"It's not polite," she continued. The waitress interrupted-- "They're not laughing at you, Sasha," she said, trying to change the topic before things got hot.
Sasha thought about the people in the corner booth. If she had been at Jessie's, the people would have been laughing at James. The waitress would tell him, "Time to move on, James," when he downed his TCL - Three Cup Limit. Sasha rarely got the boot like James and Sam and occasional others. Her attention span was usually short. She would drink her limit and leave.
Sasha lived in a boarding house that had once been the home of a wealthy family. She lived on the third floor with three other women who shared a kitchen and bath.
"That's our one-assed kitchen," one of the other ladies told her when she moved in. Sasha was discouraged from using it, though, since she had almost started a fire once when she was cooking; she had left the kitchen to have a smoke in the hallway. Also, she didn't like that Girl Scout thing where you're supposed to leave whatever it is you're leaving in better condition than you found it.

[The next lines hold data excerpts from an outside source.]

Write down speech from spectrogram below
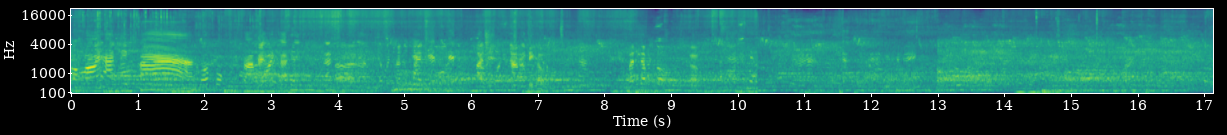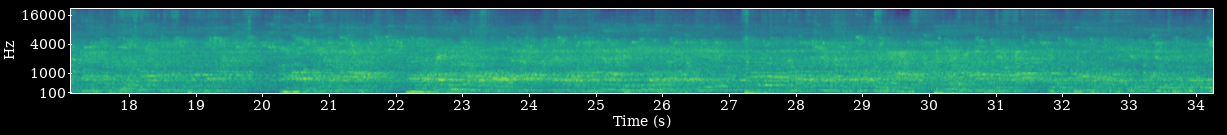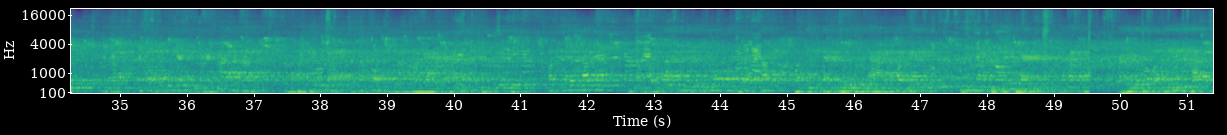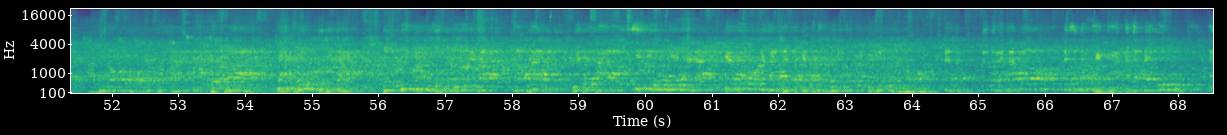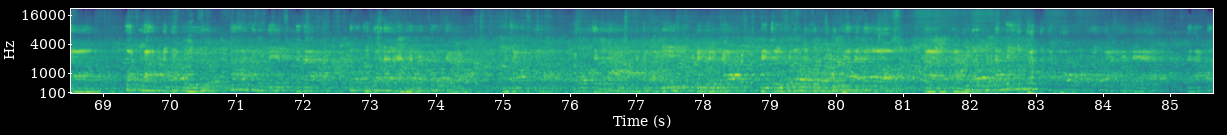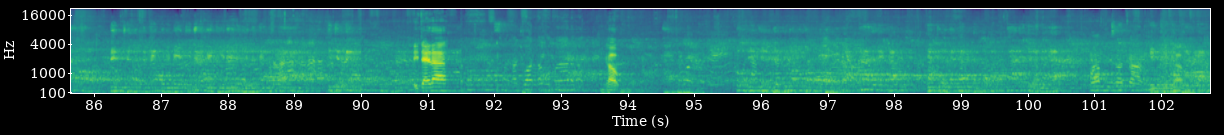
สองร้อยห้าสิบค่ะก็ปกสามร้อยค่ะเดี๋ยวไปทำไปเช็ดเช็ดไปเป็นคนงานดีครับสวัสดีครับพี่ตครับก่อนรันครับหรือ5กิโลเมตรนะครับ เส้นทางนะครับวันนี้เป็นเชิญครับเป็นเชิญพี่น้องประชาชนทุกท่านแล้วก็อ่าอ่าพี่น้อง ดีใจนะชวนเข้ามานะครับครับตัวเรียนเชิญครับพี่น้องขอท่านเลยครับเรียนเชิญนะครับท่านประธานได้เชิญนะครับครับมีราชการเรียนเชิญครับครับ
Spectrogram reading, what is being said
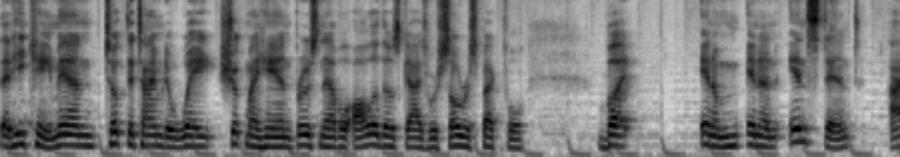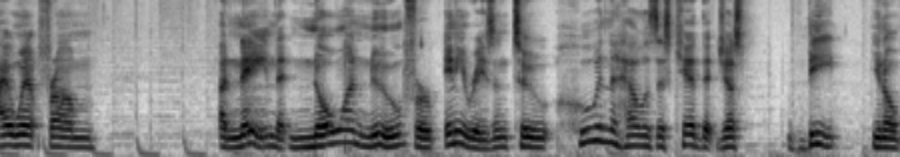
That he came in, took the time to wait, shook my hand. Bruce Neville, all of those guys were so respectful. But in a in an instant, I went from a name that no one knew for any reason to who in the hell is this kid that just beat you know,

Sasha's room had a bed, a dresser, a desk and a wardrobe. Above the desk was a calendar from the year before with a picture of a woman wearing a fancy felt hat with roses on it.
The landlady, who occupied the first floor, cleaned the rooms once a week and gave her boarders clean sheets and light blue blankets with burn holes in them.
The bath was down the hall. It had one of those old-fashioned tubs, the kind with the little feet. The floor had tiny marble tiles some were missing and there was a round brass plate covering a hole in the middle of the floor. Above the sink was a mirror with little flowers etched along its edges.
Sasha walked the long walk home in the rain. She climbed the stairs and went to her room, left unlocked. She carefully took off her coat and hung it on a hanger on the back of her bedroom door. She walked over to the window and lit a cigarette. Looking out the window, she heard the noise from the busy street below and watched the reflection of an empty sky in the mirrored windows of the office building across the avenue.
Sasha thought about the two men in her life. She was a graduate of a prestigious Midwestern university where she met Hal, who had left her. Another classmate, her friend Andre, had taken his life. Sasha returned to the dunes where they had last spent time together. She had written "Andre" in the sand with her finger and watched as the waves gently washed the word away.
She turned from the window and looked at the camel coat on the back of the door. She had worn the coat that day at the dunes. Now it was marred, black burn holes over her heart.
She searched her purse and pockets for change for tomorrow.